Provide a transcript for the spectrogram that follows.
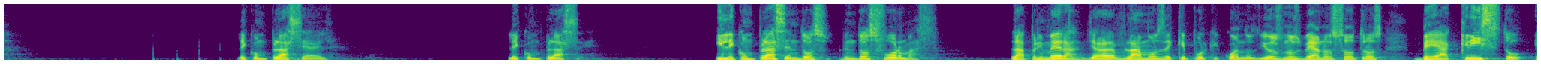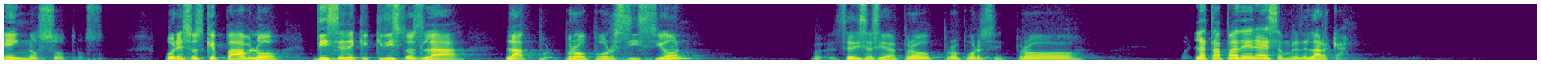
Le complace a Él. Le complace. Y le complace en dos, en dos formas. La primera, ya hablamos de que porque cuando Dios nos ve a nosotros, ve a Cristo en nosotros. Por eso es que Pablo dice de que Cristo es la, la proporción, se dice así, la tapadera es, hombre, del arca.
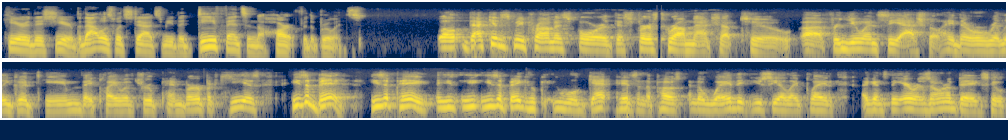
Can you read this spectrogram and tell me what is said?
here this year. But that was what stood out to me: the defense and the heart for the Bruins. Well, that gives me promise for this first round matchup too. Uh, for UNC Asheville, hey, they're a really good team. They play with Drew Pember, but he is he's a big, he's a pig, he's he's a big who, who will get his in the post. And the way that UCLA played against the Arizona bigs, who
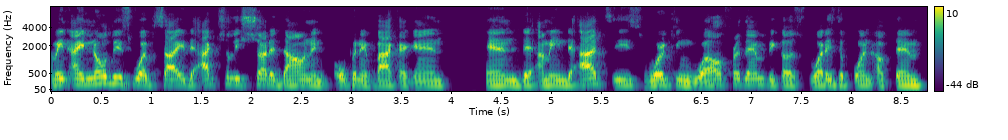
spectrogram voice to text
I mean, I know this website, they actually shut it down and open it back again. And the, I mean, the ads is working well for them because what is the point of them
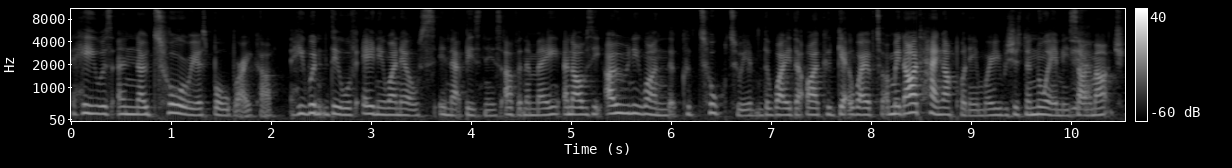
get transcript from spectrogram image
he was a notorious ball breaker. He wouldn't deal with anyone else in that business other than me, and I was the only one that could talk to him the way that I could get away with. I mean, I'd hang up on him where he was just annoying me Yeah. so much,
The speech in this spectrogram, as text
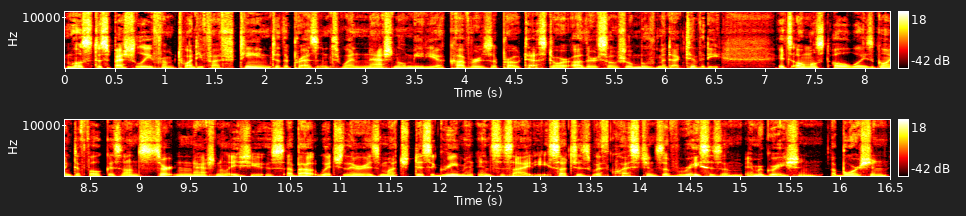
Most especially from 2015 to the present, when national media covers a protest or other social movement activity, it's almost always going to focus on certain national issues about which there is much disagreement in society, such as with questions of racism, immigration, abortion,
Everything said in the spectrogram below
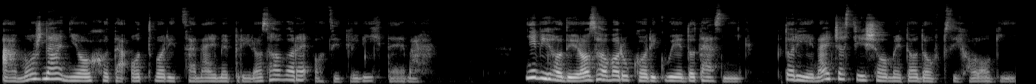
a možná neochota otvoriť sa najmä pri rozhovore o citlivých témach. Nevýhody rozhovoru koriguje dotazník, ktorý je najčastejšou metódou v psychológii.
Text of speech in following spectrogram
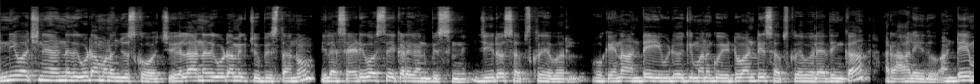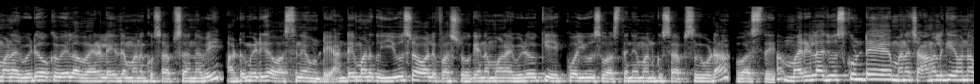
ఎన్ని వచ్చినాయి అనేది కూడా మనం చూసుకోవచ్చు. ఎలా అనేది కూడా మీకు చూపిస్తాను. ఇలా సైడ్కి వస్తే ఇక్కడ కనిపిస్తుంది జీరో సబ్స్క్రైబర్ ఓకేనా? అంటే ఈ వీడియోకి మనకు ఎటువంటి సబ్స్క్రైబర్ అయితే ఇంకా రాలేదు. అంటే మన వీడియో ఒకవేళ వైరల్ అయితే మనకు సబ్స్ అనేవి ఆటోమేటిక్గా వస్తూనే ఉంటాయి. అంటే మనకు యూస్ రావాలి ఫస్ట్ ఓకేనా మన వీడియోకి ఎక్కువ యూస్ వస్తేనే మనకు సబ్స్ కూడా వస్తాయి. మరి ఇలా చూసుకుంటే మన ఛానల్కి ఏమైనా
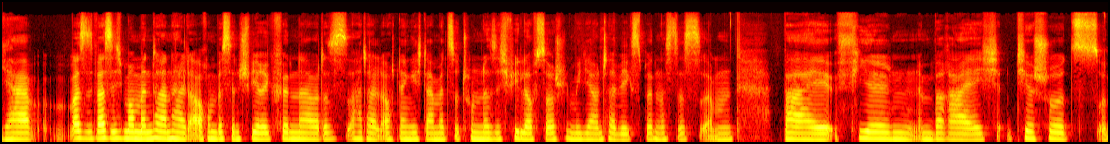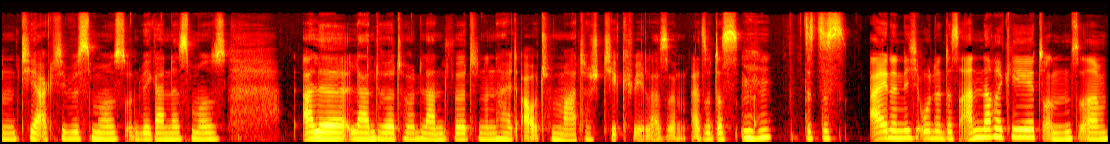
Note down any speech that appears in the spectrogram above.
ja, was, was ich momentan halt auch ein bisschen schwierig finde, aber das hat halt auch, denke ich, damit zu tun, dass ich viel auf Social Media unterwegs bin, ist, dass ähm, bei vielen im Bereich Tierschutz und Tieraktivismus und Veganismus alle Landwirte und Landwirtinnen halt automatisch Tierquäler sind. Also dass, mhm. dass das eine nicht ohne das andere geht und ähm,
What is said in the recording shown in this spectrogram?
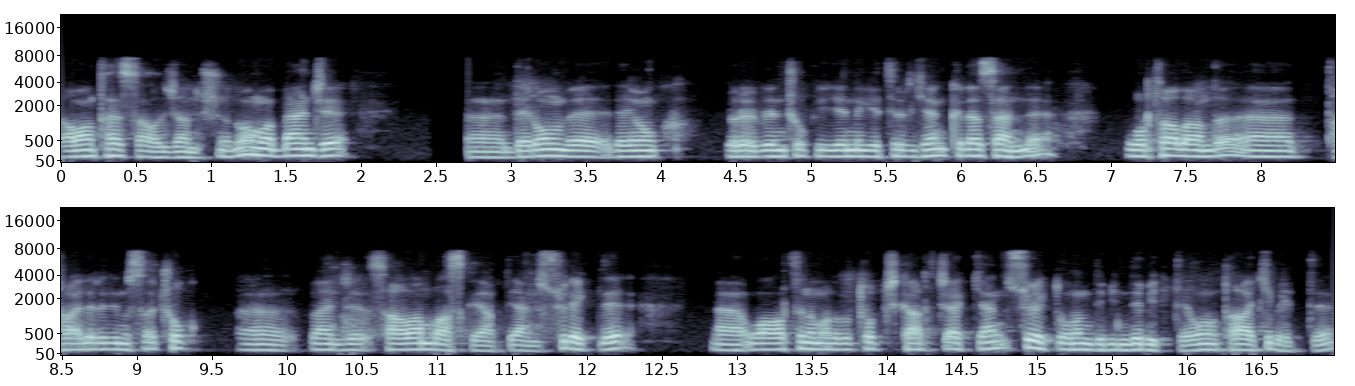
avantaj sağlayacağını düşünüyordum ama bence e, Deron ve De Jong görevlerini çok iyi yerine getirirken Klasen de orta alanda e, Tyler Adams'a çok e, bence sağlam baskı yaptı. Yani sürekli e, o altı numarada top çıkartacakken sürekli onun dibinde bitti. Onu takip etti.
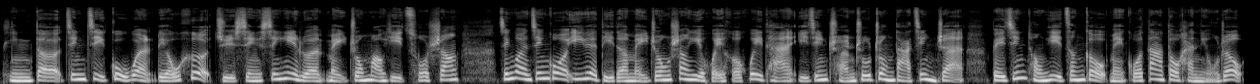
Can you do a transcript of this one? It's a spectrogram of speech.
平的经济顾问刘鹤举行新一轮美中贸易磋商。尽管经过一月底的美中上一回合会谈已经传出重大进展，北京同意增购美国大豆和牛肉，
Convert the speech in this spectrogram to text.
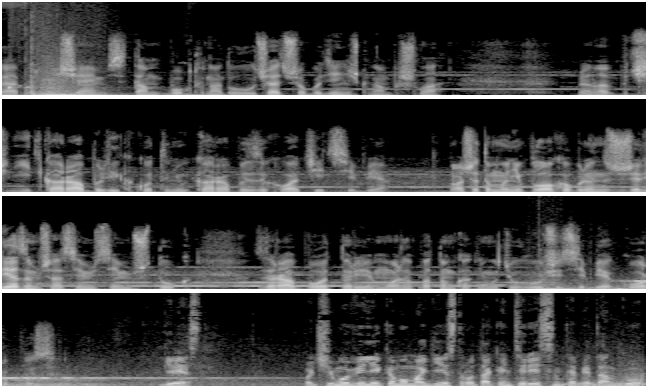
Да, перемещаемся. Там бухту надо улучшать, чтобы денежка нам пошла. Блин, надо починить корабль и какой-то корабль захватить себе. Ну, вообще-то мы неплохо, блин, с железом сейчас 77 штук заработали. Можно потом как-нибудь улучшить себе корпус. Гест, почему великому магистру так интересен капитан Кук?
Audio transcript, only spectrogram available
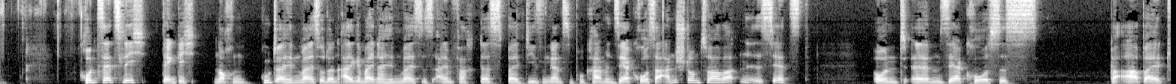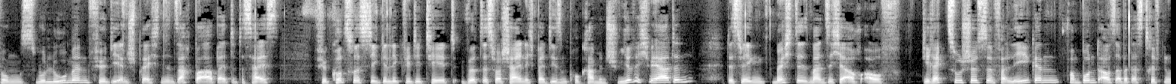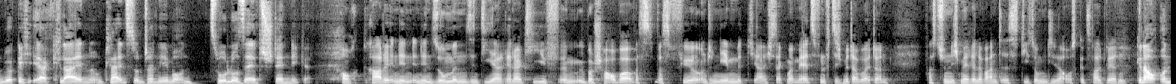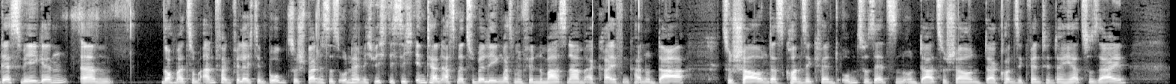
Grundsätzlich denke ich, noch ein guter Hinweis oder ein allgemeiner Hinweis ist einfach, dass bei diesen ganzen Programmen sehr großer Ansturm zu erwarten ist jetzt und ähm, sehr großes Bearbeitungsvolumen für die entsprechenden Sachbearbeiter. Das heißt, für kurzfristige Liquidität wird es wahrscheinlich bei diesen Programmen schwierig werden. Deswegen möchte man sich ja auch auf Direktzuschüsse verlegen vom Bund aus, aber das trifft nun wirklich eher kleine und kleinste Unternehmer und Solo-Selbstständige. Auch gerade in den, in den Summen sind die ja relativ ähm, überschaubar, was, was für Unternehmen mit, ja, ich sag mal, mehr als 50 Mitarbeitern fast schon nicht mehr relevant ist, die Summen, die da ausgezahlt werden. Genau, und deswegen ähm, nochmal zum Anfang vielleicht den Bogen zu spannen, ist es unheimlich wichtig, sich intern erstmal zu überlegen, was man für eine Maßnahmen ergreifen kann und da zu schauen, das konsequent umzusetzen und da zu schauen, da konsequent hinterher zu sein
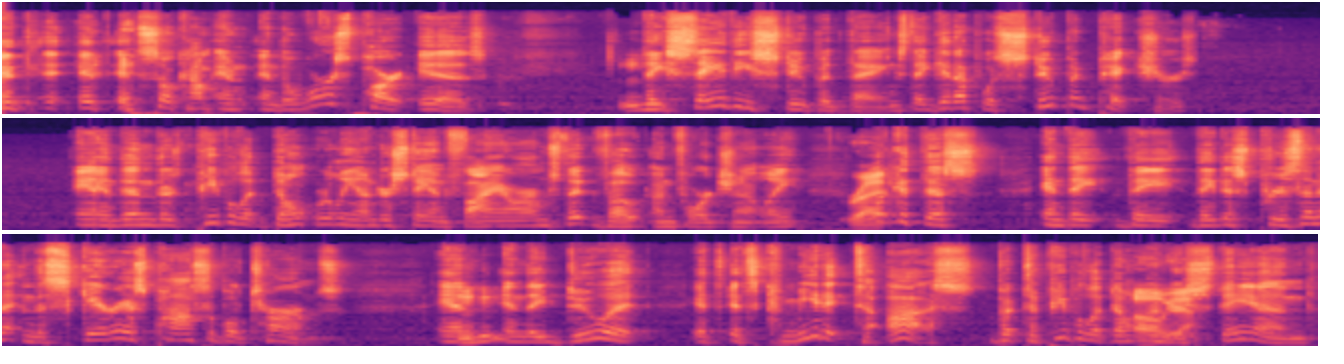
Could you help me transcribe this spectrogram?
it, it, it, it's so common, and, and the worst part is Mm-hmm. They say these stupid things. They get up with stupid pictures. And then there's people that don't really understand firearms that vote, unfortunately. Right. Look at this, and they, they, they just present it in the scariest possible terms. And, mm-hmm. and they do it, it, it's comedic to us, but to people that don't oh, understand yeah.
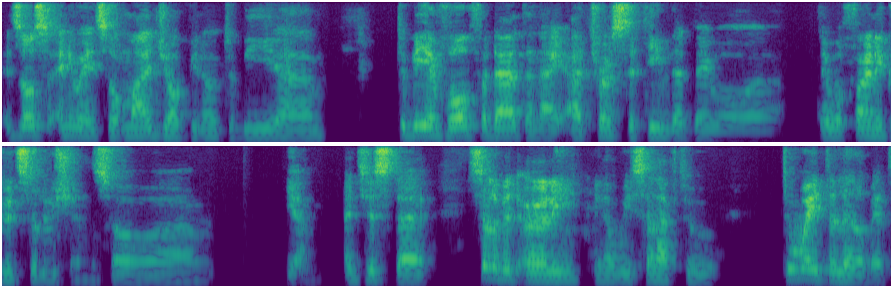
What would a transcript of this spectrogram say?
it's also anyway, it's not my job, you know, to be um, to be involved for that, and I, I trust the team that they will uh, they will find a good solution. So um, yeah, it's just uh, still a bit early. You know, we still have to to wait a little bit.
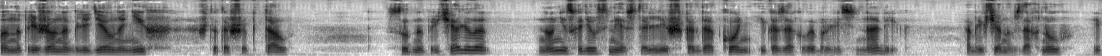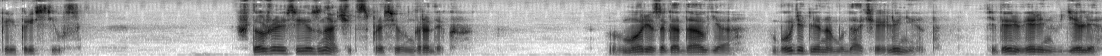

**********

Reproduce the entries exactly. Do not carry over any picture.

## Solution
Provide a transcript for the spectrogram that follows.
Le complace a Él. Le complace. Y le complace en dos, en dos formas. La primera, ya hablamos de que porque cuando Dios nos ve a nosotros, ve a Cristo en nosotros. Por eso es que Pablo dice de que Cristo es la, la proporción, se dice así, la tapadera es, hombre, del arca.
Can you read this spectrogram and tell me what is said?
here this year. But that was what stood out to me: the defense and the heart for the Bruins. Well, that gives me promise for this first round matchup too. Uh, for UNC Asheville, hey, they're a really good team. They play with Drew Pember, but he is he's a big, he's a pig, he's he's a big who, who will get his in the post. And the way that UCLA played against the Arizona bigs, who
spectrogram voice to text
I mean, I know this website, they actually shut it down and open it back again. And the, I mean, the ads is working well for them because what is the point of them
get transcript from spectrogram image
he was a notorious ball breaker. He wouldn't deal with anyone else in that business other than me, and I was the only one that could talk to him the way that I could get away with. I mean, I'd hang up on him where he was just annoying me Yeah. so much,
The speech in this spectrogram, as text
Most especially from 2015 to the present, when national media covers a protest or other social movement activity, it's almost always going to focus on certain national issues about which there is much disagreement in society, such as with questions of racism, immigration, abortion,
Everything said in the spectrogram below
a možná neochota otvoriť sa najmä pri rozhovore o citlivých témach. Nevýhody rozhovoru koriguje dotazník, ktorý je najčastejšou metódou v psychológii.
Text of speech in following spectrogram
ఎన్ని వచ్చినాయి అనేది కూడా మనం చూసుకోవచ్చు. ఎలా అనేది కూడా మీకు చూపిస్తాను. ఇలా సైడ్కి వస్తే ఇక్కడ కనిపిస్తుంది జీరో సబ్స్క్రైబర్ ఓకేనా? అంటే ఈ వీడియోకి మనకు ఎటువంటి సబ్స్క్రైబర్ అయితే ఇంకా రాలేదు. అంటే మన వీడియో ఒకవేళ వైరల్ అయితే మనకు సబ్స్ అనేవి ఆటోమేటిక్గా వస్తూనే ఉంటాయి. అంటే మనకు యూస్ రావాలి ఫస్ట్ ఓకేనా మన వీడియోకి ఎక్కువ యూస్ వస్తేనే మనకు సబ్స్ కూడా వస్తాయి. మరి ఇలా చూసుకుంటే మన ఛానల్కి ఏమైనా
Note down any speech that appears in the spectrogram above.
ja, was, was ich momentan halt auch ein bisschen schwierig finde, aber das hat halt auch, denke ich, damit zu tun, dass ich viel auf Social Media unterwegs bin, ist, dass ähm, bei vielen im Bereich Tierschutz und Tieraktivismus und Veganismus alle Landwirte und Landwirtinnen halt automatisch Tierquäler sind. Also dass, mhm. dass das eine nicht ohne das andere geht und ähm,
What is said in the recording shown in this spectrogram?
avantaj sağlayacağını düşünüyordum ama bence e, Deron ve De Jong görevlerini çok iyi yerine getirirken Klasen de orta alanda e, Tyler Adams'a çok e, bence sağlam baskı yaptı. Yani sürekli e, o altı numarada top çıkartacakken sürekli onun dibinde bitti. Onu takip etti.
Can you do a transcript of this one? It's a spectrogram of speech.
平的经济顾问刘鹤举行新一轮美中贸易磋商。尽管经过一月底的美中上一回合会谈已经传出重大进展，北京同意增购美国大豆和牛肉，
Convert the speech in this spectrogram to text.
Да, перемещаемся. Там бухту надо улучшать, чтобы денежка нам пошла. Блин, надо починить корабль и какой-то корабль захватить себе. Ну, вообще-то мы неплохо, блин, с железом сейчас 77 штук заработали. Можно потом как-нибудь улучшить себе корпус. Гест, почему великому магистру так интересен капитан Кук?
Audio transcript, only spectrogram available
Grundsätzlich denke ich, noch ein guter Hinweis oder ein allgemeiner Hinweis ist einfach, dass bei diesen ganzen Programmen sehr großer Ansturm zu erwarten ist jetzt und ähm, sehr großes Bearbeitungsvolumen für die entsprechenden Sachbearbeiter. Das heißt, für kurzfristige Liquidität wird es wahrscheinlich bei diesen Programmen schwierig werden. Deswegen möchte man sich ja auch auf Direktzuschüsse verlegen vom Bund aus, aber das trifft nun wirklich eher kleine und kleinste Unternehmer und Solo-Selbstständige. Auch gerade in den, in den Summen sind die ja relativ ähm, überschaubar, was, was für Unternehmen mit, ja, ich sag mal, mehr als 50 Mitarbeitern fast schon nicht mehr relevant ist, die Summen, die da ausgezahlt werden. Genau, und deswegen ähm, nochmal zum Anfang vielleicht den Bogen zu spannen, ist es unheimlich wichtig, sich intern erstmal zu überlegen, was man für eine Maßnahmen ergreifen kann und da zu schauen, das konsequent umzusetzen und da zu schauen, da konsequent hinterher zu sein
Could you help me transcribe this spectrogram?
it, it, it, it's so common, and, and the worst part is Mm-hmm. They say these stupid things. They get up with stupid pictures. And then there's people that don't really understand firearms that vote, unfortunately. Right. Look at this, and they, they, they just present it in the scariest possible terms. And, mm-hmm. and they do it, it, it's comedic to us, but to people that don't oh, understand yeah.
What would a transcript of this spectrogram say?
it's also anyway, it's not my job, you know, to be um, to be involved for that, and I, I trust the team that they will uh, they will find a good solution. So um, yeah, it's just uh, still a bit early. You know, we still have to to wait a little bit.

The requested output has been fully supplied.